### Assignment
With all pictures excluded, restate the records that follow exactly as written.

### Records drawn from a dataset
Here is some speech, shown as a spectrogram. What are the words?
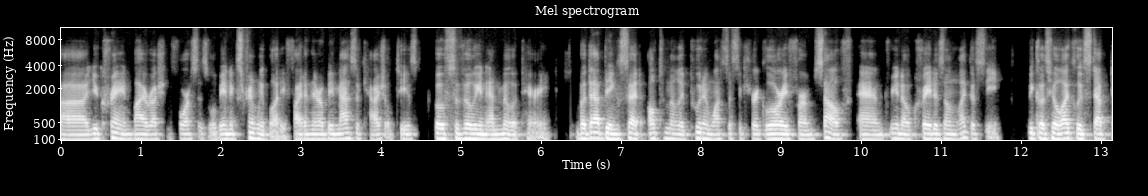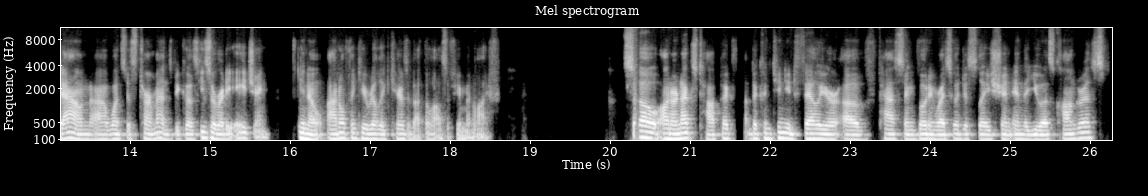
uh, Ukraine by Russian forces will be an extremely bloody fight, and there will be massive casualties, both civilian and military. But that being said, ultimately Putin wants to secure glory for himself and you know create his own legacy because he'll likely step down uh, once his term ends because he's already aging. You know, I don't think he really cares about the loss of human life. So, on our next topic, the continued failure of passing voting rights legislation in the US Congress,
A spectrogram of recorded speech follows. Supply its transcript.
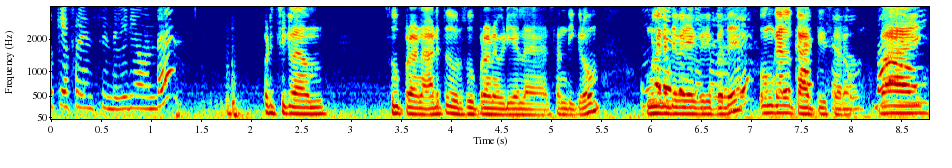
ஓகே ஃப்ரெண்ட்ஸ் இந்த வீடியோ வந்து பிடிச்சிக்கலாம் சூப்பரான அடுத்த ஒரு சூப்பரான வீடியோல சந்திக்கிறோம். உங்களிடம் விடைபெறுவது உங்கள் கார்த்தி சரோ. பாய்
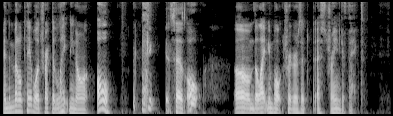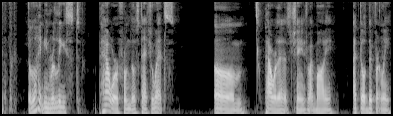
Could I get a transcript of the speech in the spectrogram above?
and the metal table attracted lightning on. Oh! it says, oh! Um, the lightning bolt triggers a, a strange effect. The lightning released power from those statuettes. Um, power that has changed my body. I feel differently,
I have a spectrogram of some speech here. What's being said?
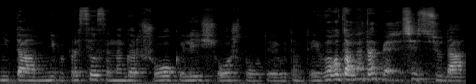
не там, не попросился на горшок или еще что-то, и вы там, ты вот надо писать сюда,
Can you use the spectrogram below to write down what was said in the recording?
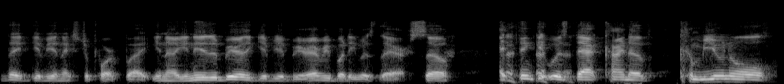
they'd give you an extra pork butt. You know, you needed a beer, they'd give you a beer. Everybody was there. So I think it was that kind of communal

### Finished task
Here is some speech, shown as a spectrogram. What are the words?
uh, Ukraine by Russian forces will be an extremely bloody fight, and there will be massive casualties, both civilian and military. But that being said, ultimately Putin wants to secure glory for himself and you know create his own legacy because he'll likely step down uh, once his term ends because he's already aging. You know, I don't think he really cares about the loss of human life. So, on our next topic, the continued failure of passing voting rights legislation in the US Congress,
A spectrogram of recorded speech follows. Supply its transcript.
ஓகே ஃப்ரெண்ட்ஸ் இந்த வீடியோ வந்து பிடிச்சிக்கலாம் சூப்பரான அடுத்த ஒரு சூப்பரான வீடியோல சந்திக்கிறோம். உங்களிடம் விடைபெறுவது உங்கள் கார்த்தி சரோ. பாய்
Could I get a transcript of the speech in the spectrogram above?
and the metal table attracted lightning on. Oh! it says, oh! Um, the lightning bolt triggers a, a strange effect. The lightning released power from those statuettes. Um, power that has changed my body. I feel differently,
I have a spectrogram of some speech here. What's being said?
не там, не попросился на горшок или еще что-то, и вы там, ты вот надо писать сюда,
Can you use the spectrogram below to write down what was said in the recording?
they'd give you an extra pork butt. You know, you needed a beer, they'd give you a beer. Everybody was there. So I think it was that kind of communal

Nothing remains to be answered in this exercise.